Testimonies by LIVIU BERIS and ALEXANDRU ELIAS
This material is the transcript of a discussion with Holocaust survivors Liviu Beris and Alexandru Elias during the conference/workshop Nationalism, Fascism and the Holocaust in Romanian History – A Critical Approach, organized by Third Generation Buchenwald during October 16-20 in Bucharest. Liviu Beris was evicted from Herta, his hometown, at the age of 13 and deported to Moghilev concentration camp in Transnistria/Pridnestrovie. Today he is the president of the Association of Romanian Jews Victims of the Holocaust.

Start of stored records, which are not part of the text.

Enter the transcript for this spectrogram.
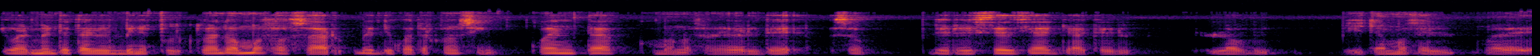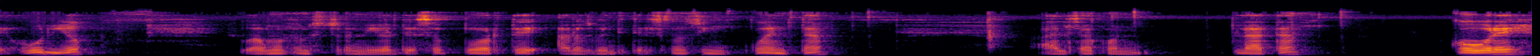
igualmente también viene fluctuando. Vamos a usar 24,50 como nuestro nivel de, resistencia, ya que lo visitamos el 9 de junio, subamos nuestro nivel de soporte a los 23,50, alza con plata, cobre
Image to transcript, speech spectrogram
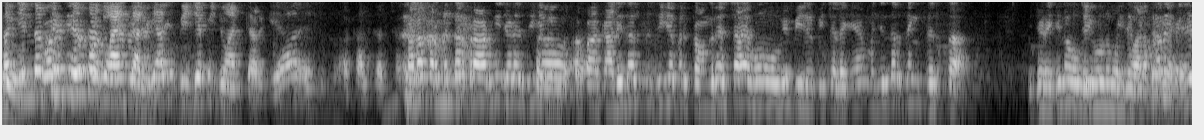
ਰਜਿੰਦਰ ਸਿੰਘ ਸਿਰਸਾ ਜੁਆਇਨ ਕਰ ਗਿਆ ਬੀਜੇਪੀ ਜੁਆਇਨ ਕਰ ਗਿਆ ਇਸ ਅਕਾਲੀ ਦਲ ਛੱਡ ਪਹਿਲਾਂ ਪਰਮਿੰਦਰ ਬਰਾੜ ਵੀ ਜਿਹੜੇ ਸੀਗੇ ਉਹ ਆਪਾਂ ਅਕਾਲੀ ਦਲ ਚ ਸੀਗੇ ਫਿਰ ਕਾਂਗਰਸ ਚ ਆਏ ਹੁਣ ਉਹ ਵੀ ਬੀਜੇਪੀ ਚਲੇ ਗਏ ਆ। ਮਨਜਿੰਦਰ ਸਿੰਘ ਸਿਰਸਾ ਜਿਹੜੇ ਕਿ ਨਾ ਉਹ ਵੀ ਹੁਣ ਬੀਜੇਪੀ ਚਲੇ ਗਏ।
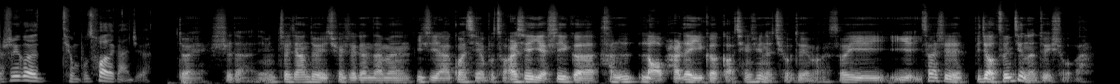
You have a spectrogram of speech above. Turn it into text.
也是一个挺不错的感觉。对，是的，因为浙江队确实跟咱们一直以来关系也不错，而且也是一个很老牌的一个搞青训的球队嘛，所以也算是比较尊敬的对手吧。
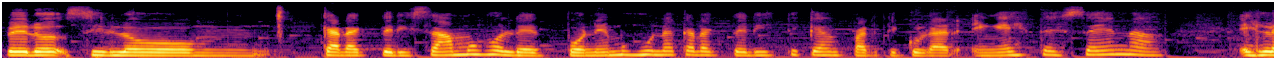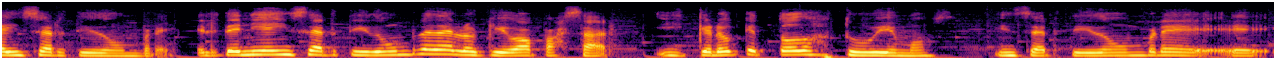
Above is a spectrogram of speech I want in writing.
pero si lo mm, caracterizamos o le ponemos una característica en particular en esta escena, es la incertidumbre. Él tenía incertidumbre de lo que iba a pasar y creo que todos tuvimos incertidumbre eh,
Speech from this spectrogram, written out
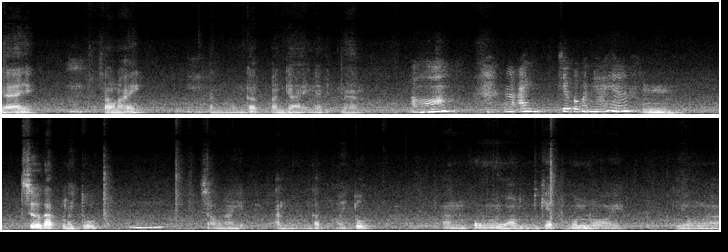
gái Ừ. sau này Dạ. anh muốn gặp bạn gái người Việt Nam Ờ là anh chưa có bạn gái hả? Ừm, chưa gặp người tốt Ừ. sau này anh muốn gặp người tốt anh cũng muốn kết hôn rồi nhưng mà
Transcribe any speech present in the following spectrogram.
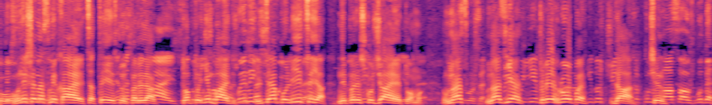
Вони ще насміхаються, тиснуть, переляк. Тобто їм не І ця поліція не перешкоджає тому. У нас у нас є три групи. Да. чин- законодавства буде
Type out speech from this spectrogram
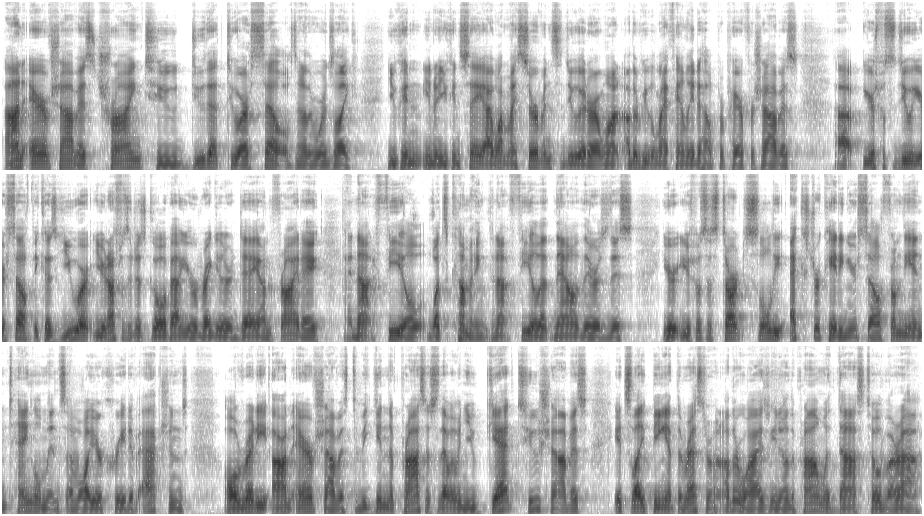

Alexandru Elias was deported to Tirgu-Jiu labor camp in 1942, at the age of 16, for his political activity. He was a member of the left-wing Zionist organization Hașomer Hațair, an organization which militated for a bi-national (Jewish-Arab) state in Palestine.
[…] On July 5, 1941, Romanian troops entered Herta. Someone came and told my father that the Romanian troops are on the outskirts of the city. My father, who had fought in the Romanian army, told me “come on, let’s greet our men! We won’t be deported to Siberia!” On the way, about 20 Romanians and eight Jews joined. We got to the outskirts, where the Romanian avant-garde was stationed. A grumpy captain, instead of saying “good day”, asked us: “Which of you are Jews? Over to this side!” The second order was to take off our shoes. We all obeyed, and when we got up, we saw a group of soldiers pointing their guns at us. One of the Romanians who had come with us saw what was going on and jumped in front of the guns, pleading desperately: “What are you doing captain? These people suffered alongside us!” The other Romanians also shielded us from the weapons, so the captain couldn’t give the order to fire. This is how I survived. They gave us the order to leave and we left barefoot. To this day, I still consider July 5, 1941, as my second birthday. This was the first contact I had with the troops during the war against the Soviets. After about 3 days, all Jews in Herta had been arrested, taken to different synagogues and guarded. I can’t remember what I was eating during those days, but I do remember it was horribly difficult to get any water. On the third day, the so-called new local authorities – appointed by the Gendarmerie – arrived and started calling out names. They took the people they’d called out, some 132 of them, and I found out they were executed without any trial. Afterwards, we were set free from the synagogues, returned to our homes and obviously found them plundered. […]
There is a difference between the oppression of innocent people for the “crime” of being born Jewish and my experience. The things I’d like to talk to you about happened when I wasn’t yet 17. I turned 17 in Antonescu’s prisons. Now I’m just a few months shy of my 90th birthday. It was 1942, roughly a year after the Antonescu regime declared war on the Soviet Union as an ally of Hitler and of Nazism. The Jews were persecuted on all fronts, pupils, students, intellectuals, all had been removed from schools and universities. I was studying then at one of the most high-brow high-schools in Bucharest, Gheorghe Lazar. My great-grandfather had been a teacher there. In 1941, I, his grandson, was expelled from this high-school for being of Jewish origin. My father and my grandfather had fought in the Romanian army, they fought for the national ideal. There was no reason to discriminate against us, other than the fact that we were Jews, which is something that does not and should not be a reason for anybody. I’m telling you this so that you understand why I and other young people were so angry with what was happening. […]
None of us saw any other ways to fight Antonescu’s regime than by joining the Communist movement or by immigrating to Palestine, the historical homeland of the Jews. I saw the latter as the only viable solution and so I joined the left-wing Zionist organization Hașomer Hațair. A group of young people from this organization continued to pursue minor actions, which stood no chance of succeding, but they did it with the desire to assert their human dignity, to fight injustice. We discussed the opportunity of forming self-defense guards during our group meetings. But we were too young and immature and nothing materialized. But 3 members from the Communist Youth had joined the organization and these 3 youngsters labeled banknotes with anti-fascist slogans like „Down with Hitler and Antonescu!”, „We want peace” and others of the sort. These banknotes were iercepted by the secret police. Starting from the three Communist members, the investigation uncovered a list with the members of our organization. This is how the trial began, this is how the three were arrested and how ore than 20 youngsters aged 12 to 20-something were also arrested. The three were sentenced to death and executed, although they were underaged. The 12 year-old girl was sentenced to 10 years in prison, but pardoned after one year. I got 20 years hard labor, out of which I served 3 – I was released when Romania switched sides in Augu st 1944. Very few of the people involved in the trial stayed in the country, most of them left in 1947-48 to Israel. Those of us who stayed were responsive to the anti-fascist and social justice rhetoric of the Communist Party. In the eyes of the millions of Jews who sacrificed themselves in the Holocaust, the Zionist approach seemed like the only solution for the Jewish people.[…]